Air Date: Saturday, 03 September 2016
Guest: Dana Connors
Host: Steve Woods (Stevoe)
Studio Contributor: Debi Davis
Executive Producer: Emily Sullivan (Sully)
TideSmart Talk recently welcomed back Dana Connors of the Maine State Chamber of Commerce. At this visit, Stevoe and Connors delved deeper into Connors professional history only to find that he’s held just three jobs since graduating from the University of Maine in 1965. He has been at the Maine State Chamber of Commerce for over twenty years now and it certainly seems like he’s still enjoying himself.

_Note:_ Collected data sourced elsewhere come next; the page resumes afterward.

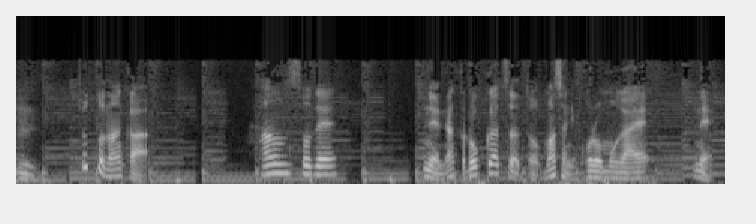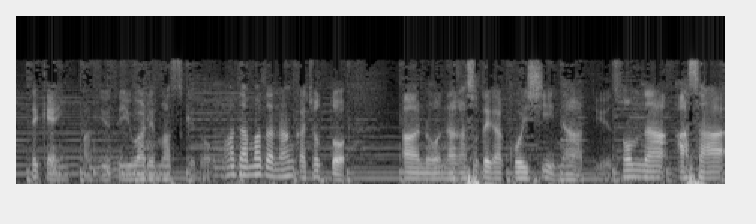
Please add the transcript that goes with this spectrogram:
うん、ちょっとなんか、半袖、ね、なんか6月だとまさに衣替え、ね、世間一般で言うと言われますけど、まだまだなんかちょっと、あの、長袖が恋しいなという、そんな朝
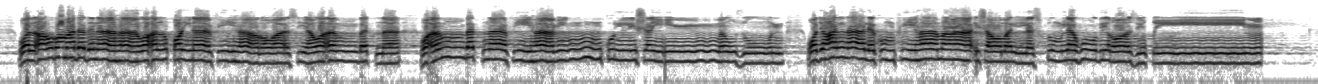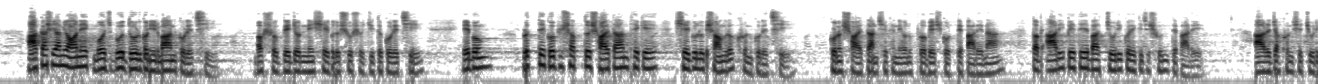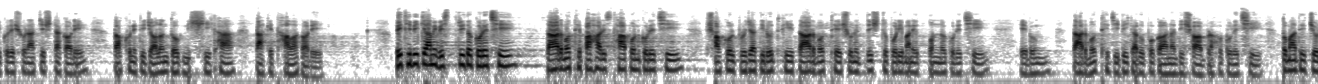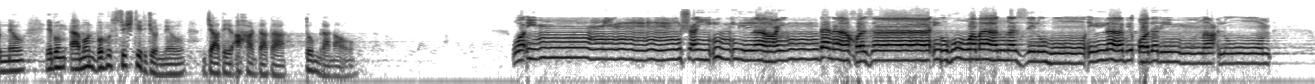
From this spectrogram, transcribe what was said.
والأرض مددناها وألقينا فيها رواسي وأنبتنا, وأنبتنا فيها من كل شيء موزون وجعلنا لكم فيها معائش ومن لستم له برازقين আকাশে আমি অনেক মজবুত দুর্গ নির্মাণ করেছি দর্শকদের জন্য সেগুলো সুসজ্জিত করেছি এবং প্রত্যেক অভিশপ্ত শয়তান থেকে সেগুলো সংরক্ষণ করেছি। কোন শয়তান সেখানে অনুপ্রবেশ করতে পারে না, তবে আড়ি পেতে বা চুরি করে কিছু শুনতে পারে। আর যখন সে চুরি করে শোনার চেষ্টা করে, তখন এটি জ্বলন্ত অগ্নিশিখা তাকে ধাওয়া করে। পৃথিবীকে আমি বিস্তৃত করেছি, তার মধ্যে পাহাড় স্থাপন করেছি, সকল প্রজাতির উদ্ভিদ তার মধ্যে সুনির্দিষ্ট পরিমাণে উৎপন্ন করেছি এবং তার মধ্যে জীবিকার উপকরণাদি সরবরাহ করেছি তোমাদের জন্যেও এবং এমন বহু সৃষ্টির জন্যেও যাদের আহারদাতা তোমরা নও وإن من شيء إلا عندنا خزائنه وما ننزله إلا بقدر معلوم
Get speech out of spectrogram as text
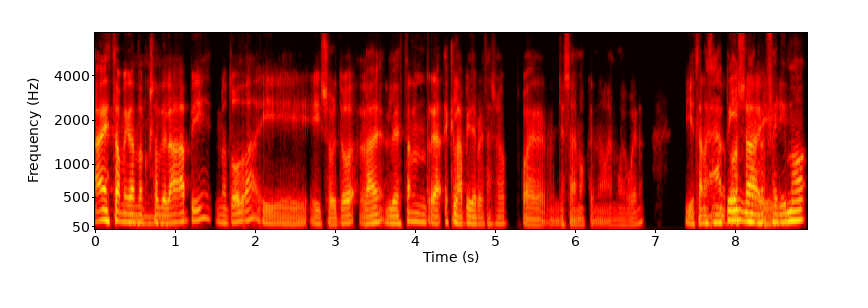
Han estado mirando cosas de Eh, la API, no todas, y, y sobre todo la- le están es que la API de PrestaShop, pues ya sabemos que no es muy buena. Y están haciendo API nos cosas y- referimos,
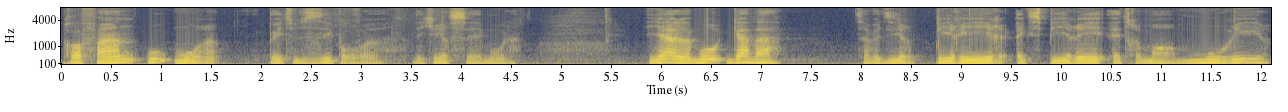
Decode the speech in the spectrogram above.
profane ou mourant. On peut utiliser pour euh, décrire ces mots-là. Il y a le mot gava. Ça veut dire périr, expirer, être mort, mourir.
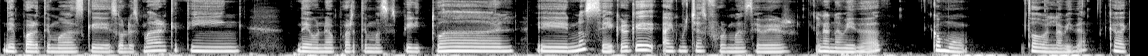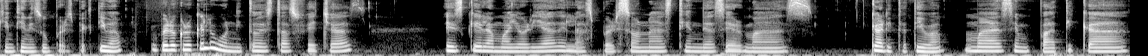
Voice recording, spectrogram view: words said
de parte más que solo es marketing, de una parte más espiritual. Eh, no sé, creo que hay muchas formas de ver la Navidad, como todo en la vida. Cada quien tiene su perspectiva. Pero creo que lo bonito de estas fechas es que la mayoría de las personas tiende a ser más caritativa, más empática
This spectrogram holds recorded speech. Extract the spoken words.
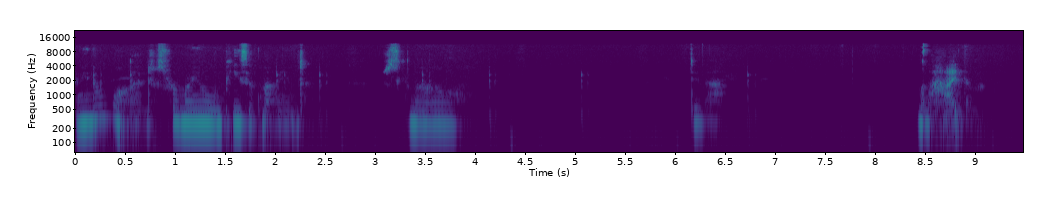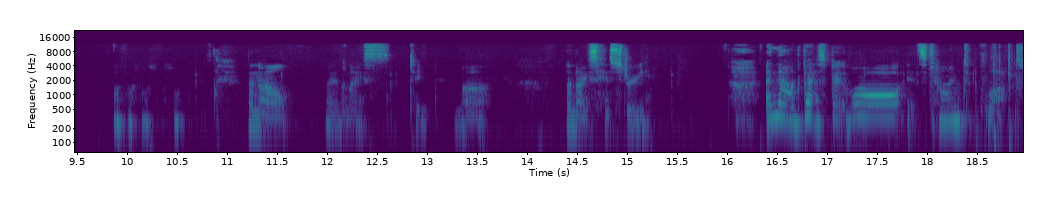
And you know what? Just for my own peace of mind, I'm just gonna do that. I'm gonna hide them. and now I have a nice tape, uh, a nice history. And now the best bit of all, it's time to plot.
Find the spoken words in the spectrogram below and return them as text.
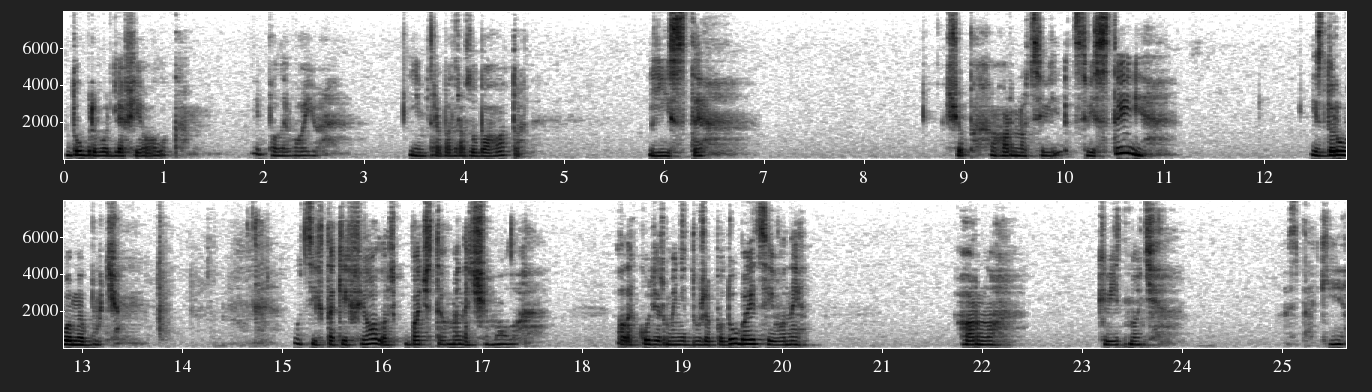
добриво для фіолок. І поливаю. Їм треба зразу багато їсти щоб гарно цвісти і здоровими бути. Оцих таких фіалок, бачите, в мене чимало. Але колір мені дуже подобається і вони гарно квітнуть. Ось такі.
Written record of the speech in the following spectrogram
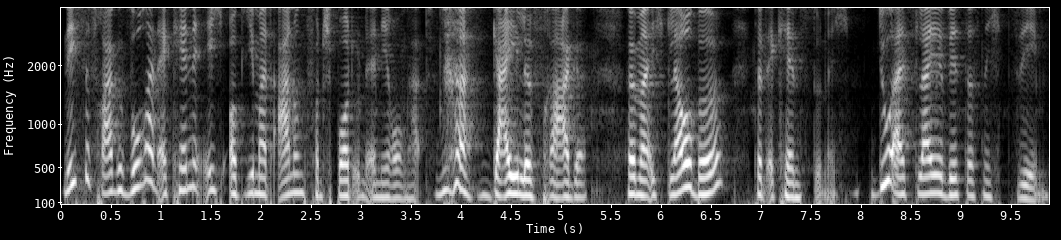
nächste Frage. Woran erkenne ich, ob jemand Ahnung von Sport und Ernährung hat? Geile Frage. Hör mal, ich glaube, das erkennst du nicht. Du als Laie wirst das nicht sehen.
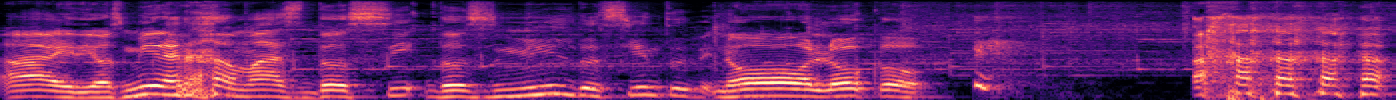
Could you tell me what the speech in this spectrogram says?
Ay, Dios, mira nada más. 2200. No, loco.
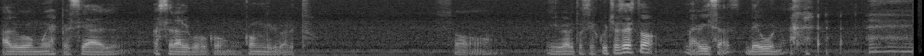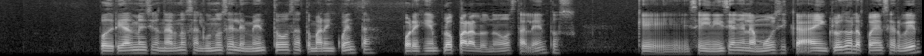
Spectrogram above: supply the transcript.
algo muy especial hacer algo con, con Gilberto. Gilberto, si escuchas esto, me avisas de una. ¿Podrías mencionarnos algunos elementos a tomar en cuenta? Por ejemplo, para los nuevos talentos que se inician en la música e incluso le pueden servir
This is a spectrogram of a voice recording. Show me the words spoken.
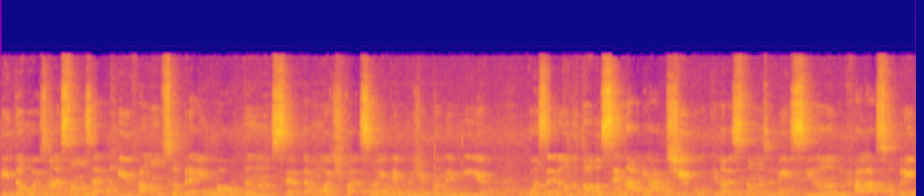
Então, hoje nós estamos aqui falando sobre a importância da motivação em tempos de pandemia. Considerando todo o cenário atípico que nós estamos vivenciando, falar sobre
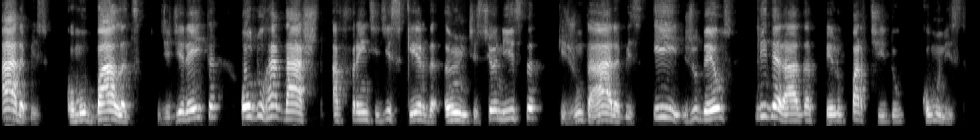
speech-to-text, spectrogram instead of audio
árabes, como o Balad, de direita, ou do Hadash, a frente de esquerda anti-sionista, que junta árabes e judeus, liderada pelo Partido Comunista.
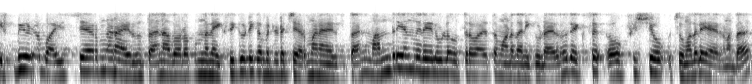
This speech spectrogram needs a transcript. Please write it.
കിഫ്ബിയുടെ വൈസ് ചെയർമാൻ ആയിരുന്നു താൻ. അതോടൊപ്പം തന്നെ എക്സിക്യൂട്ടീവ് കമ്മിറ്റിയുടെ ചെയർമാൻ ആയിരുന്നു താൻ. മന്ത്രി എന്ന നിലയിലുള്ള ഉത്തരവാദിത്തമാണ് തനിക്കുണ്ടായിരുന്നത്. എക്സ് ഓഫീഷ്യോ ചുമതലയായിരുന്നത്.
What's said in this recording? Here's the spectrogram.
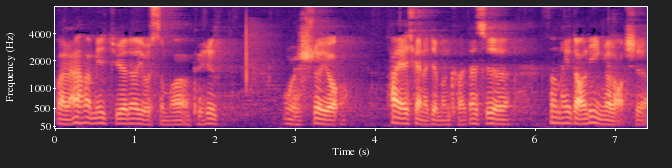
本来还没觉得有什么，可是我舍友他也选了这门课，但是分配到另一个老师，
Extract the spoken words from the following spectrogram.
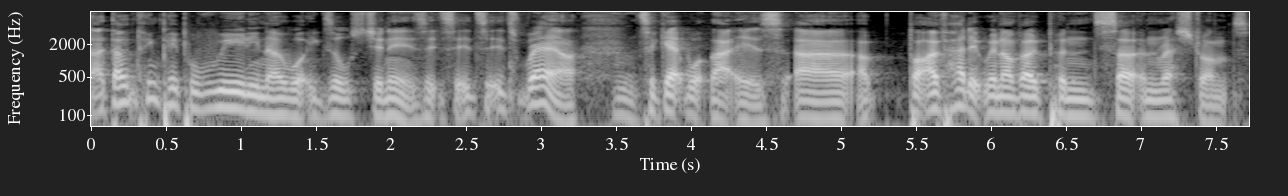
I don't think people really know what exhaustion is. It's it's it's rare to get what that is. Uh, but I've had it when I've opened certain restaurants,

Dana Connors started his career with an internship. As a Public Management student at the University of Maine, he did not have a lot of money to be able to live and work at an internship in Portland while he was in school, so he took a position in Presque Isle where the cost of living was cheaper. After graduation, the city asked him to return as Assistant City Manager and when the sitting City Manager took another position two years later, the town asked 24-year-old Connors to step into the position.
Connors second position came when then-Governor Brennan asked him to be the Commissioner of the Maine Department of Transportation. After a brief, volunteer-based, stint helping Governor Angus King transition into the Blaine House, Connors took the position with the Chamber. He has been there since 1994.
The Maine State Chamber of Commerce is “a voice for Maine businesses.” They have three full-time lobbyists on staff. One is dedicated to tax and appropriations issues, one to human resources and economic issues, and a third for environmental, energy, and educational issues. They all work closely with local and regional chambers because those are the people that are closest with the businesses and legislators. Connors guesses that there are approximately 60 chambers around the state, but most are volunteer groups who mainly organize town-wide events. There are 25 to 30 chambers who have paid staff members with clear missions.
The Chamber has approximately 5,000 member businesses and according to Connors, 79% of them employ fewer than 25 people. This is an important statistic to consider with the upcoming referendum votes in November. The decisions are difficult because Maine’s economy is so unlike many other states. Stevoe and Connors discussed where the Chamber stands on these issues as well as the pros and cons to voting yes. To hear more, please listen to the interview below.